Spomenik No.2 (Petrova Gora), 2006 © Jan Kempenaers
During the 1980’s, dutiful parties of schoolchildren in former Yugoslavia would journey to Petrova Gora to visit the extraordinary, futuristic monument – or spomenik – erected by the Communist government in memory of the partisans killed there during the Second World War. President Tito had commissioned the undulating, windowless, stainless steel-clad structure on the site where once stood a field hospital and refuge used by resistance fighters. As with many such spomeniks built during the period, its construction was presumed to help consolidate a view of the recent past, while reaffirming a national vision of both the present and the future.

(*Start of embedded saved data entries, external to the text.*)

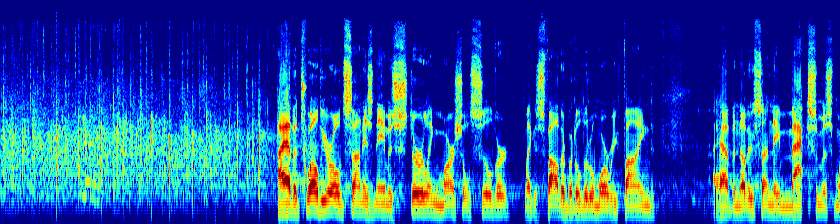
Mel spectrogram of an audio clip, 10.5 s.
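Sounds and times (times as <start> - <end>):
audience applause: 0.0 - 3.5
speech: 3.4 - 10.4.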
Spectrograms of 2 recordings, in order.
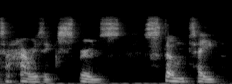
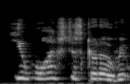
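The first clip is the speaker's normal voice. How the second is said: much higher, disbelieving repeat; incredulous echo; 11 semitones higher than usual. Retold or imitated. Landlady repeats the guest's words back, high and incredulous.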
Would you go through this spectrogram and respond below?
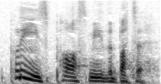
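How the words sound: It is said in a British accent.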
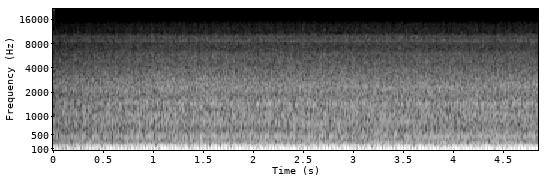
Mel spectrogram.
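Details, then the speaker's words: 2011 GMC Sierra 1500 after swapping in a junkyard engine for a seized one, first start: low, even, quiet idle rumble with no knocks or misses; good oil pressure apparent and gauge temperature low. "It's quiet. Look at that. Very good, very good, very good."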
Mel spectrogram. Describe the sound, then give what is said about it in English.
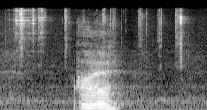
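Car keys jangle in a few brief, bright metallic bursts. A short voiced sound comes in the middle, and the jingling is faint and scattered around it. “There's my keys to my car.”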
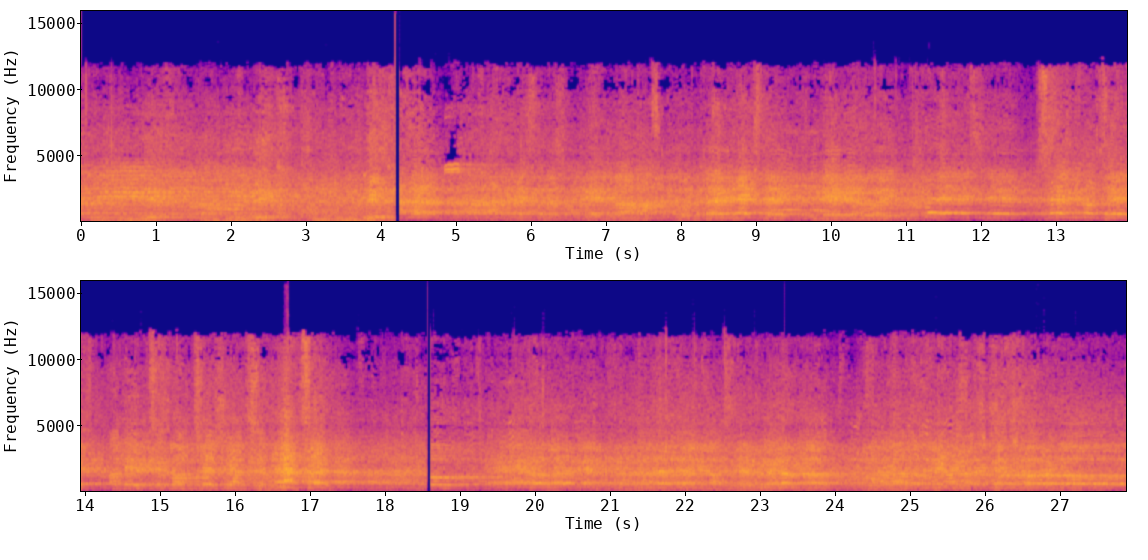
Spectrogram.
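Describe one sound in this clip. A large crowd chants and cheers loudly in an open stadium.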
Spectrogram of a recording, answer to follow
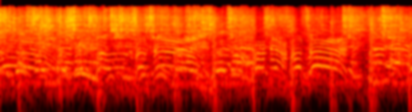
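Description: A group of mikoshi bearers chanting and shouting in rhythm as they carry the portable shrine, many voices overlapping in repeated rising-and-falling calls.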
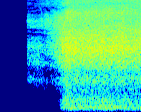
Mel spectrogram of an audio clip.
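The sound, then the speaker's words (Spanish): After a brief silence, a steady pink noise rushes in, thin and hissy at first, then quickly filling out into a full, constant wash that holds evenly to the end, with no voices. “Porque es la versión gasolina del ruido rosa.”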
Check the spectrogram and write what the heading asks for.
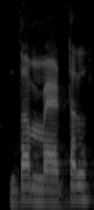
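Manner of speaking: usual speaking voice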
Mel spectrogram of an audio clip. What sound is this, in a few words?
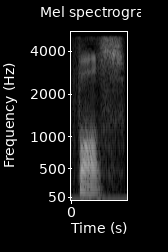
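"false", US English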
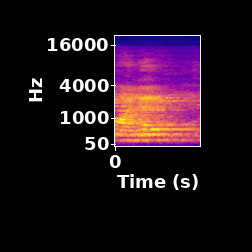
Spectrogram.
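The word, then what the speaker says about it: honour: भी एक्सेप्शन है, जैसे और, फिर ऑनेस्ट, फिर ऑनर। यहाँ पर देखें 3 वर्ड्स के अंदर एच साइलेंट है क्योंकि ये पहले आया है, एच पहले आ जाए तो साइलेंट होता है।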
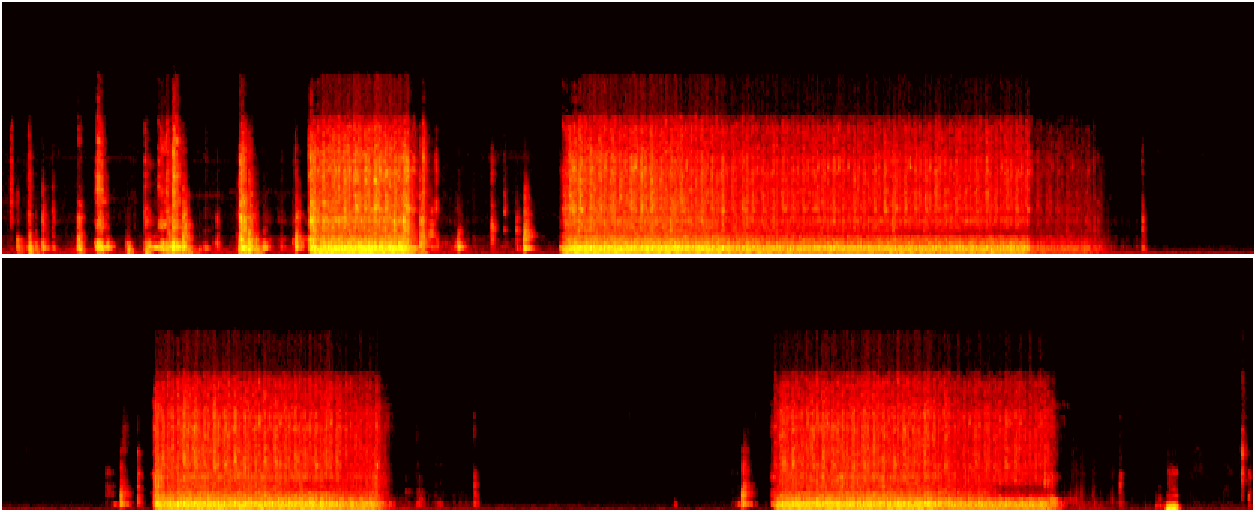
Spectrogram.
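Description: A sewing machine stitches the seam of a sweatsuit top in several long bursts of fast, close mechanical whirring, separated by short clicks and quiet pauses.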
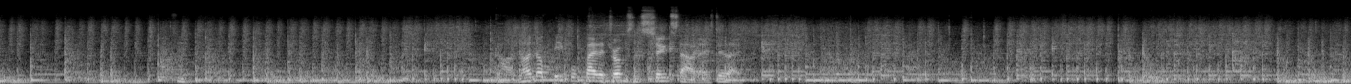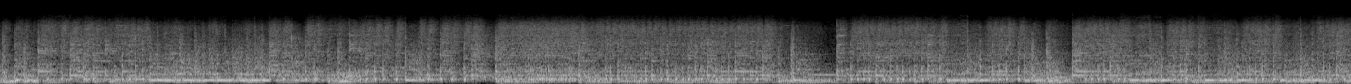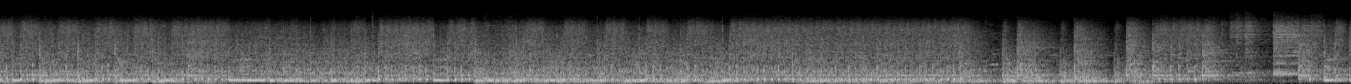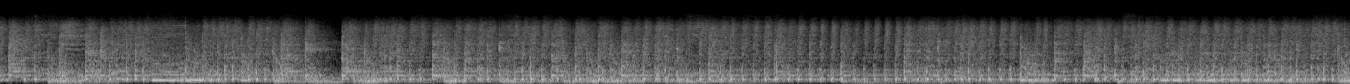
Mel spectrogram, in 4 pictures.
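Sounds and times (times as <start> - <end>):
drum kit solo: 0.0 - 54.0.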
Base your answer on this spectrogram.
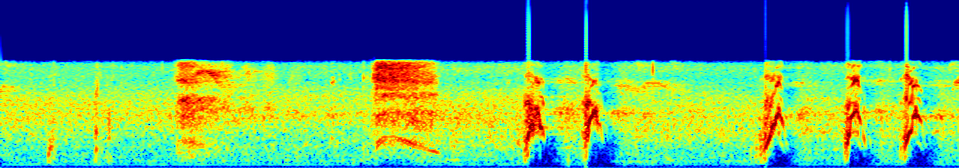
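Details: Muñeca, a pet dog fighting a praying mantis that keeps fighting back in the yard; faint yips at first, then a run of five short sharp barks, with a brief human voice in between.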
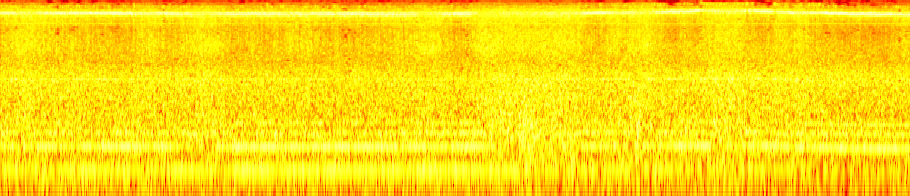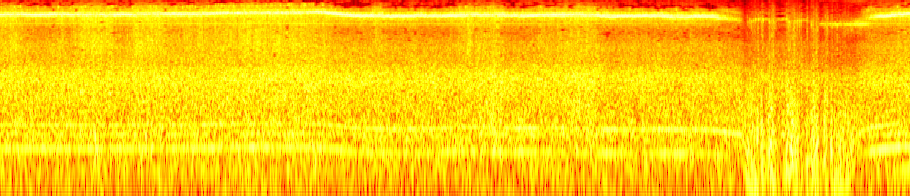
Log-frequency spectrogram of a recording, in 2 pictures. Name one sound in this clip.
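A small electric motor whines steadily as a propeller spins.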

In the pictures of Belgian photographer Jan Kempenaers, though, the monuments convey a less confident, more equivocal legacy. In 2006-7 he toured the countries of the former Yugoslavia using a 1975 map of memorials as a guide; now he has published Spomenik – an expanded series of colour pictures of 25 of the region’s most striking examples. As might be expected of a typological project of this nature, the photographs are unpeopled, and the views unimpeded; the early morning skies are neutral, and the structures cast few shadows; the photographs are landscape format, and centrally composed. Stripped of its ceremony and historical function, the monument at Petrova Gora now appears decidedly run-down. It has shed some of its cladding, to expose the hollows amongst its concrete interior; its approach is uneven and overgrown; and a satellite dish and antennae mar its profile.
Spomenik No.4 (Tjentiste), 2007 © Jan Kempenaers
Similarly the Tjentiste spomenik, despite its dynamism and boldness, looks merely antiquated and redundant. Built to mark the doomed and outnumbered stand by partisans resisting an Axis assault of 1943, the monument used to attract up to half a million visitors per year. Some 80,000 celebrants there observed the 4th July, Day of the Fighter in 1973. In Kempenaers’ photograph it stands deserted, its concrete is pitted, stained and streaked, and its concourse looks to be returning to meadow. But his work is of more than merely local and particular interest; for the physical decay and institutional neglect are in themselves symptomatic of a wider social fracturing. In other words, their obsolescence is at once communal, social, national and historical.
Spomenik No.5 (Krusevo), 2007 © Jan Kempenaers
The spomeniks, then, owed their recognisable function and secure meanings to the framework established by the Communist Party which had commissioned them. But with the development of democracy through the 1990’s, and that decade’s wars and uprisings, the possibility that the monuments might celebrate a coherent, uncontested view of the past proved fainter than ever. That said, at a formal and symbolic level the structures had always (unwittingly) acknowledged the fragility of their own enterprise: they were all, of necessity, stridently and startlingly abstract. How else might the Party commemorate a war of liberation that spilled into a civil conflict fought on tangled political and ethinc lines of allegiance? An essay accompanying Kempenaers’ photographs notes that the monuments “had to be neutral enough to be acceptable to both victims and perpetrators. After all, once the slaughter was over, the former opponents had to collectively form the Socialist Republic of Yugoslavia.”
Spomenik No.9 (Jasenovac), 2007 © Jan Kempenaers
An earlier selection of Kempenaers’ spomenik pictures was subtitled ‘The End of History’; and perhaps that, ultimately, is his subject here. Not – heaven forbid – the triumphalist ‘end of history’ once announced by Fukuyama and the like. But the end of those certainties and histories which were momentarily so assuredly promoted by Eastern Europe’s single party states. An end which – Kempenaer’s minimally-captioned photographs powerfully attest – has resulted in incoherence, amnesia and the loss of meaning. As Bogdan Bogdanovic, designer of more than 20 memorials including that at Jasenovac, once put it: “The 20th century was a sad, dangerous century. In that time, Europe was chopped up into national boxes, with hermetic front lines. Half of my school friends perished in the war; the rest, in becoming communists or anti-communists, fought each other. All that I can say is this: I saw it, I lived it, and I didn’t understand it.”
Spomenik by Jan Kempenaers
Published by Roma Publications